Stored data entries
▼
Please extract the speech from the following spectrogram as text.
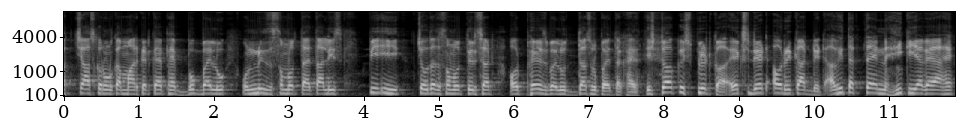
50 करोड़ का मार्केट कैप है। बुक वैल्यू उन्नीस दशमलव तैंतालीस पीई चौदह दशमलव तिरसठ और फेस वैल्यू दस रुपये तक है। स्टॉक स्प्लिट का एक्स डेट और रिकॉर्ड डेट अभी तक तय नहीं किया गया है।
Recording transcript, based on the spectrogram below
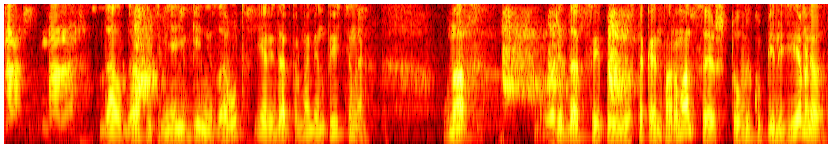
Да, да, да. Да, здравствуйте. Меня Евгений зовут. Я редактор «Момент истины». У нас в редакции появилась такая информация, что вы купили землю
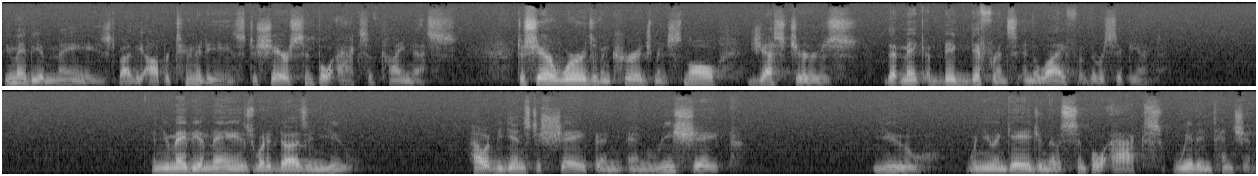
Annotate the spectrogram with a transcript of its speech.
You may be amazed by the opportunities to share simple acts of kindness to share words of encouragement, small gestures that make a big difference in the life of the recipient. And you may be amazed what it does in you, how it begins to shape and, and reshape you when you engage in those simple acts with intention.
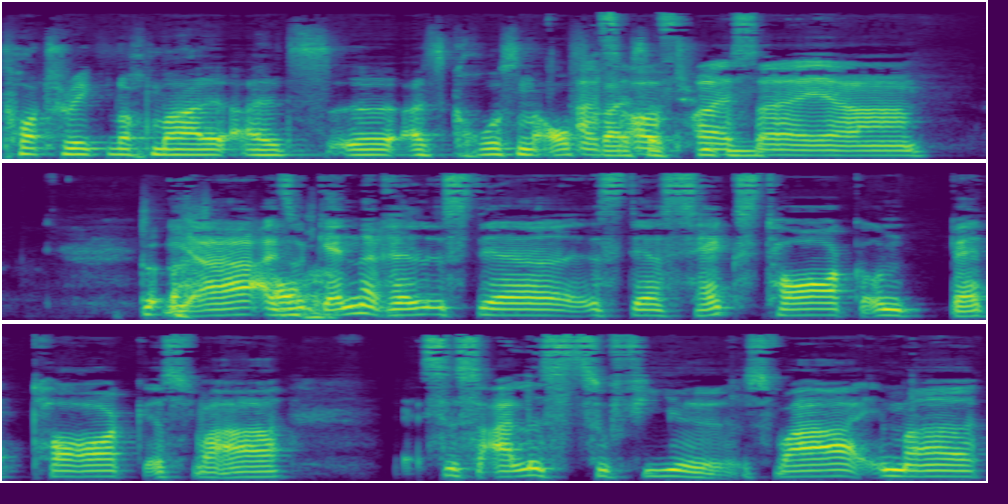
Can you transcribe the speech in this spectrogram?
Potrick nochmal als, äh, als großen Aufreißer. Als Aufreißer, ja. Ja, also auch. generell ist der, ist der Sex-Talk und Bed-Talk, es war, es ist alles zu viel. Es war immer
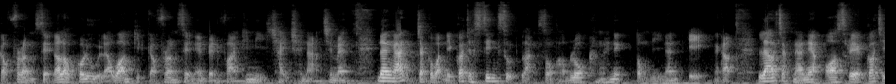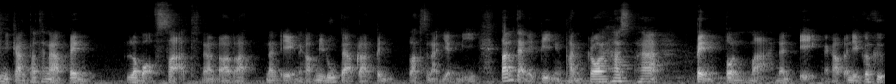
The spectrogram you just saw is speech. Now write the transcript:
กับฝรั่งเศสแล้วเราก็รู้แล้วว่าอังกฤษกับฝรั่งเศสเนี่ยเป็นฝ่ายที่มีชัยชนะใช่ไหมดังนั้นจักรวรรดินี้ก็จะสิ้นสุดหลังสงครามโลกครั้งที่หนึ่งตรงนี้นั่นเองนะครับแล้วจากนั้นเนี่ยออสเตรียก็จะมีการพัฒนาเป็นระบอบสาธารณรัฐนั่นเองนะครับมีรูปแบบรัฐเป็นลักษณะอย่างนี้ ตั้งแต่ในปี 1955 เป็นต้นมานั่นเองนะครับอันนี้ก็คือ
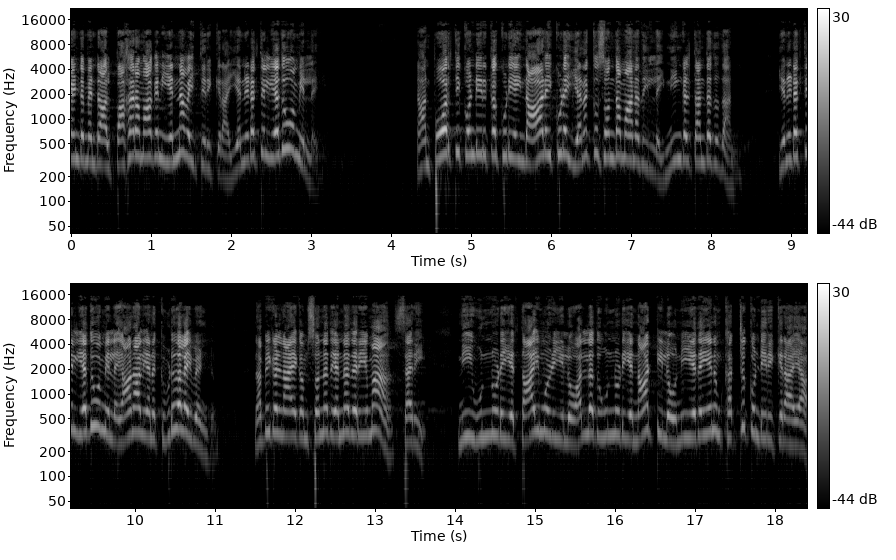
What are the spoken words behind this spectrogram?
வேண்டும் என்றால் பகரமாக நீ என்ன வைத்திருக்கிறாய்? என்னிடத்தில் எதுவும் இல்லை. நான் போர்த்தி கொண்டிருக்கக்கூடிய இந்த ஆடை கூட எனக்கு சொந்தமானது இல்லை. நீங்கள் தந்ததுதான். என்னிடத்தில் எதுவும் இல்லை. ஆனால் எனக்கு விடுதலை வேண்டும். நபிகள் நாயகம் சொன்னது என்ன தெரியுமா? சரி நீ உன்னுடைய தாய்மொழியிலோ அல்லது உன்னுடைய நாட்டிலோ நீ எதையேனும் கற்றுக்கொண்டிருக்கிறாயா?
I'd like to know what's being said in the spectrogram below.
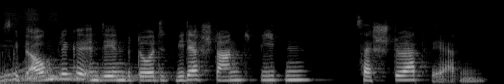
Es gibt Augenblicke, in denen bedeutet Widerstand bieten, zerstört werden.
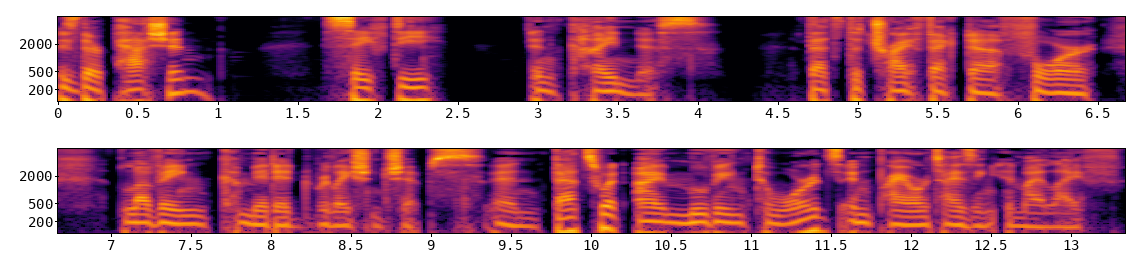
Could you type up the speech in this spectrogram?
Is there passion, safety, and kindness? That's the trifecta for loving, committed relationships. And that's what I'm moving towards and prioritizing in my life.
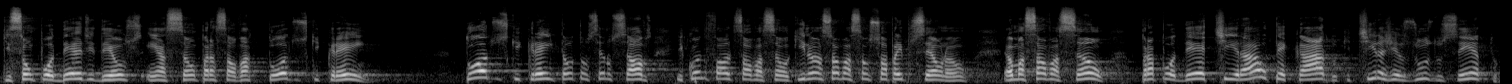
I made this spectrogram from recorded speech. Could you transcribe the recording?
que são poder de Deus em ação para salvar todos os que creem. Todos os que creem, então, estão sendo salvos. E quando fala de salvação aqui, não é uma salvação só para ir para o céu, não. É uma salvação para poder tirar o pecado que tira Jesus do centro,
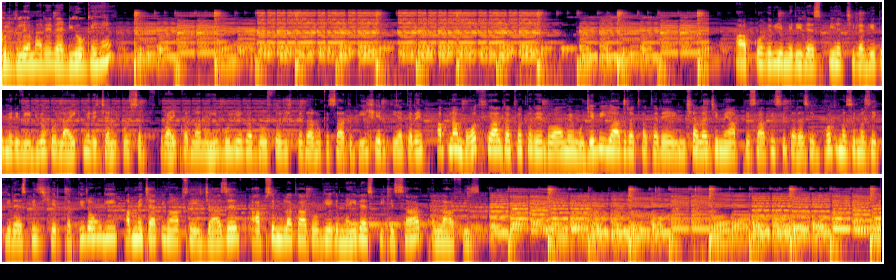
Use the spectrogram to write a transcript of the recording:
गुलगुले हमारे रेडी हो गए हैं। आपको अगर ये मेरी रेसिपी अच्छी लगे तो मेरी वीडियो को लाइक मेरे चैनल को सब्सक्राइब करना नहीं भूलिएगा। दोस्तों रिश्तेदारों के साथ भी शेयर किया करें। अपना बहुत ख्याल रखा करें, दुआओं में मुझे भी याद रखा करें। इंशाल्लाह जी, मैं आपके साथ इसी तरह से बहुत मज़े मज़े की रेसिपीज़ शेयर करती रहूँगी। अब मैं चाहती हूँ आपसे इजाज़त, आपसे मुलाकात होगी एक नई रेसिपी के साथ। अल्लाह हाफिज़।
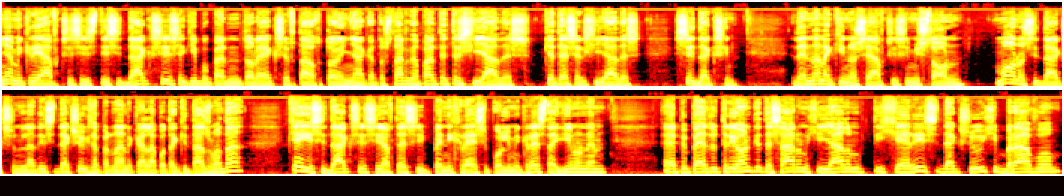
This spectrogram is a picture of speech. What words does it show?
μια μικρή αύξηση στις συντάξεις. Εκεί που παίρνει τώρα 6, 7, 8, 9 εκατοστάρια θα πάρετε 3.000 και 4.000 σύνταξη. Δεν ανακοίνωσε αύξηση μισθών, Μόνο συντάξεων. Δηλαδή οι συνταξιούχοι θα περνάνε καλά από τα κοιτάσματα και οι συντάξεις, οι αυτές οι πενιχρές, οι πολύ μικρές, θα γίνουν επίπεδου τριών και τεσσάρων χιλιάδων τυχεροί συνταξιούχοι. Μπράβο.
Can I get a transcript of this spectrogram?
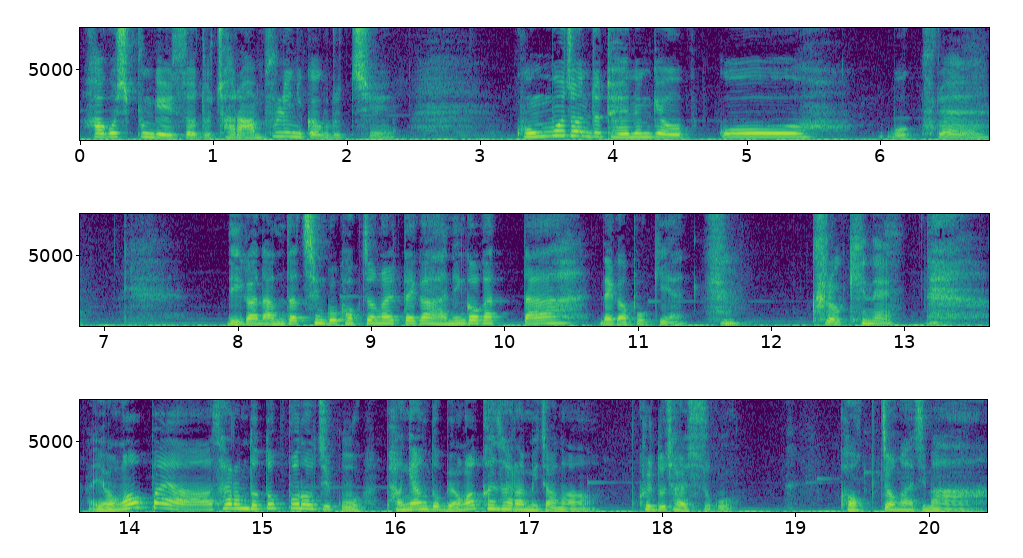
하고 싶은 게 있어도 잘 안 풀리니까 그렇지. 공모전도 되는 게 없고 뭐 그래. 네가 남자친구 걱정할 때가 아닌 것 같다. 내가 보기엔. 그렇긴 해. 영화 오빠야. 사람도 똑부러지고 방향도 명확한 사람이잖아. 글도 잘 쓰고. 걱정하지 마.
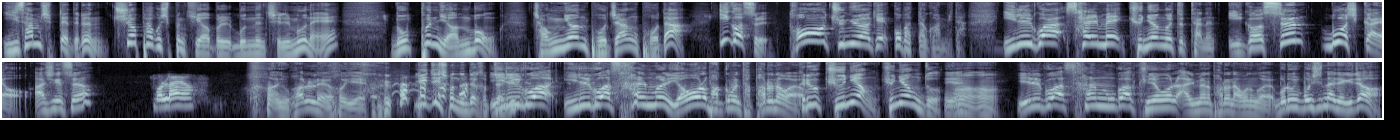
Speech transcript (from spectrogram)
20, 30대들은 취업하고 싶은 기업을 묻는 질문에 높은 연봉, 정년 보장보다 이것을 더 중요하게 꼽았다고 합니다. 일과 삶의 균형을 뜻하는 이것은 무엇일까요? 아시겠어요? 몰라요. 아니 화를 내요. 예. 삐지셨는데 갑자기. 일과 일과 삶을 영어로 바꾸면 다 바로 나와요. 그리고 균형, 균형도. 예. 어, 어. 일과 삶과 균형을 알면 바로 나오는 거예요. 모르 모신다는 얘기죠?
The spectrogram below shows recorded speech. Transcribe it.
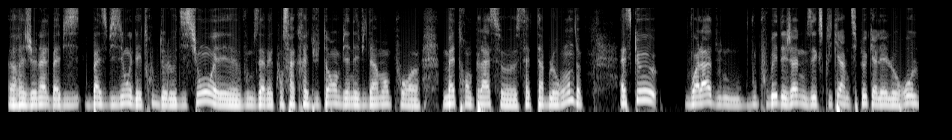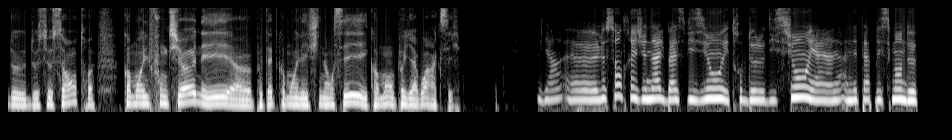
régional Basse Vision et des troubles de l'audition et vous nous avez consacré du temps, bien évidemment, pour euh, mettre en place cette table ronde. Est-ce que voilà, vous pouvez déjà nous expliquer un petit peu quel est le rôle de, ce centre, comment il fonctionne et peut-être comment il est financé et comment on peut y avoir accès? Bien, euh, le Centre régional Basse Vision et Troubles de l'audition est un, établissement de,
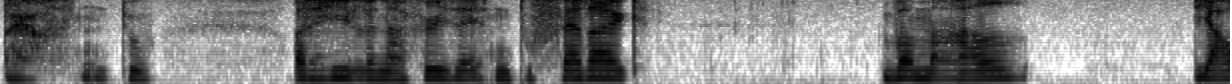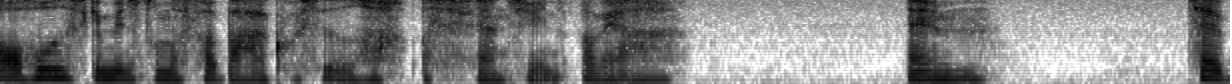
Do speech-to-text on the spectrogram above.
Og jeg var sådan, du... Og det hele den her følelse af, sådan, du fatter ikke, hvor meget jeg overhovedet skal mønstre mig for bare at kunne sidde her og se fjernsyn og være her. Um, så jeg,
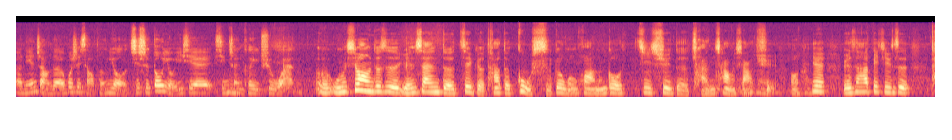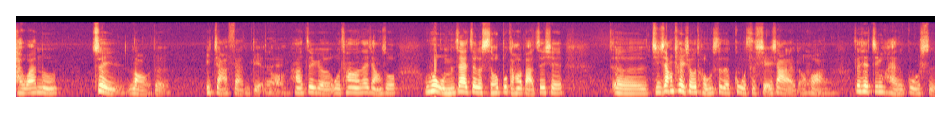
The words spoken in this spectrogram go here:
呃年长的或是小朋友，其实都有一些行程可以去玩。呃，我们希望就是圆山的这个它的故事跟文化能够继续的传唱下去哦，因为圆山它毕竟是台湾呢最老的一家饭店哦，它这个我常常在讲说，如果我们在这个时候不赶快把这些呃即将退休同事的故事写下来的话，这些精彩的故事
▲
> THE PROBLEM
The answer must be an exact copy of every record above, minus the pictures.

> SOLVED EXERCISE
Please extract the speech from the following spectrogram as text.
50 करोड़ का मार्केट कैप है। बुक वैल्यू उन्नीस दशमलव तैंतालीस पीई चौदह दशमलव तिरसठ और फेस वैल्यू दस रुपये तक है। स्टॉक स्प्लिट का एक्स डेट और रिकॉर्ड डेट अभी तक तय नहीं किया गया है।
Recording transcript, based on the spectrogram below
Да, да, да. Да, здравствуйте. Меня Евгений зовут. Я редактор «Момент истины». У нас в редакции появилась такая информация, что вы купили землю
Annotate the spectrogram with a transcript of its speech.
You may be amazed by the opportunities to share simple acts of kindness to share words of encouragement, small gestures that make a big difference in the life of the recipient. And you may be amazed what it does in you, how it begins to shape and, and reshape you when you engage in those simple acts with intention.
Can you transcribe the speech in this spectrogram?
Potrick nochmal als, äh, als großen Aufreißer. Als Aufreißer, ja. Ja, also auch. generell ist der, ist der Sex-Talk und Bed-Talk, es war, es ist alles zu viel. Es war immer
The spectrogram you just saw is speech. Now write the transcript:
กับฝรั่งเศสแล้วเราก็รู้แล้วว่าอังกฤษกับฝรั่งเศสเนี่ยเป็นฝ่ายที่มีชัยชนะใช่ไหมดังนั้นจักรวรรดินี้ก็จะสิ้นสุดหลังสงครามโลกครั้งที่หนึ่งตรงนี้นั่นเองนะครับแล้วจากนั้นเนี่ยออสเตรียก็จะมีการพัฒนาเป็นระบอบสาธารณรัฐนั่นเองนะครับมีรูปแบบรัฐเป็นลักษณะอย่างนี้ ตั้งแต่ในปี 1955 เป็นต้นมานั่นเองนะครับอันนี้ก็คือ
What are the spoken words behind this spectrogram?
வேண்டும் என்றால் பகரமாக நீ என்ன வைத்திருக்கிறாய்? என்னிடத்தில் எதுவும் இல்லை. நான் போர்த்தி கொண்டிருக்கக்கூடிய இந்த ஆடை கூட எனக்கு சொந்தமானது இல்லை. நீங்கள் தந்ததுதான். என்னிடத்தில் எதுவும் இல்லை. ஆனால் எனக்கு விடுதலை வேண்டும். நபிகள் நாயகம் சொன்னது என்ன தெரியுமா? சரி நீ உன்னுடைய தாய்மொழியிலோ அல்லது உன்னுடைய நாட்டிலோ நீ எதையேனும் கற்றுக்கொண்டிருக்கிறாயா?
I'd like to know what's being said in the spectrogram below.
Es gibt Augenblicke, in denen bedeutet Widerstand bieten, zerstört werden.
Could you type up the speech in this spectrogram?
Is there passion, safety, and kindness? That's the trifecta for loving, committed relationships. And that's what I'm moving towards and prioritizing in my life.
I made this spectrogram from recorded speech. Could you transcribe the recording?
que são poder de Deus em ação para salvar todos os que creem. Todos os que creem, então, estão sendo salvos. E quando fala de salvação aqui, não é uma salvação só para ir para o céu, não. É uma salvação para poder tirar o pecado que tira Jesus do centro,
Use the spectrogram to write a transcript of the recording:
गुलगुले हमारे रेडी हो गए हैं। आपको अगर ये मेरी रेसिपी अच्छी लगे तो मेरी वीडियो को लाइक मेरे चैनल को सब्सक्राइब करना नहीं भूलिएगा। दोस्तों रिश्तेदारों के साथ भी शेयर किया करें। अपना बहुत ख्याल रखा करें, दुआओं में मुझे भी याद रखा करें। इंशाल्लाह जी, मैं आपके साथ इसी तरह से बहुत मज़े मज़े की रेसिपीज़ शेयर करती रहूँगी। अब मैं चाहती हूँ आपसे इजाज़त, आपसे मुलाकात होगी एक नई रेसिपी के साथ। अल्लाह हाफिज़।
This spectrogram is a picture of speech. What words does it show?
μια μικρή αύξηση στις συντάξεις. Εκεί που παίρνει τώρα 6, 7, 8, 9 εκατοστάρια θα πάρετε 3.000 και 4.000 σύνταξη. Δεν ανακοίνωσε αύξηση μισθών, Μόνο συντάξεων. Δηλαδή οι συνταξιούχοι θα περνάνε καλά από τα κοιτάσματα και οι συντάξεις, οι αυτές οι πενιχρές, οι πολύ μικρές, θα γίνουν επίπεδου τριών και τεσσάρων χιλιάδων τυχεροί συνταξιούχοι. Μπράβο.
Can I get a transcript of this spectrogram?
하고 싶은 게 있어도 잘 안 풀리니까 그렇지. 공모전도 되는 게 없고 뭐 그래. 네가 남자친구 걱정할 때가 아닌 것 같다. 내가 보기엔. 그렇긴 해. 영화 오빠야. 사람도 똑부러지고 방향도 명확한 사람이잖아. 글도 잘 쓰고. 걱정하지 마.
Speech transcript (from spectrogram)
20, 30대들은 취업하고 싶은 기업을 묻는 질문에 높은 연봉, 정년 보장보다 이것을 더 중요하게 꼽았다고 합니다. 일과 삶의 균형을 뜻하는 이것은 무엇일까요? 아시겠어요? 몰라요. 아니 화를 내요. 예. 삐지셨는데 갑자기. 일과 일과 삶을 영어로 바꾸면 다 바로 나와요. 그리고 균형, 균형도. 예. 어, 어. 일과 삶과 균형을 알면 바로 나오는 거예요. 모르 모신다는 얘기죠?
The spectrogram below shows recorded speech. Transcribe it.
régional Basse Vision et des troubles de l'audition et vous nous avez consacré du temps, bien évidemment, pour euh, mettre en place cette table ronde. Est-ce que voilà, vous pouvez déjà nous expliquer un petit peu quel est le rôle de, ce centre, comment il fonctionne et peut-être comment il est financé et comment on peut y avoir accès? Bien, euh, le Centre régional Basse Vision et Troubles de l'audition est un, établissement de,
Do speech-to-text on the spectrogram above.
Og jeg var sådan, du... Og det hele den her følelse af, sådan, du fatter ikke, hvor meget jeg overhovedet skal mønstre mig for bare at kunne sidde her og se fjernsyn og være her. Um, så jeg,
The words spoken in this spectrogram go here:
呃年长的或是小朋友，其实都有一些行程可以去玩。呃，我们希望就是圆山的这个它的故事跟文化能够继续的传唱下去哦，因为圆山它毕竟是台湾呢最老的一家饭店哦，它这个我常常在讲说，如果我们在这个时候不赶快把这些呃即将退休同事的故事写下来的话，这些精彩的故事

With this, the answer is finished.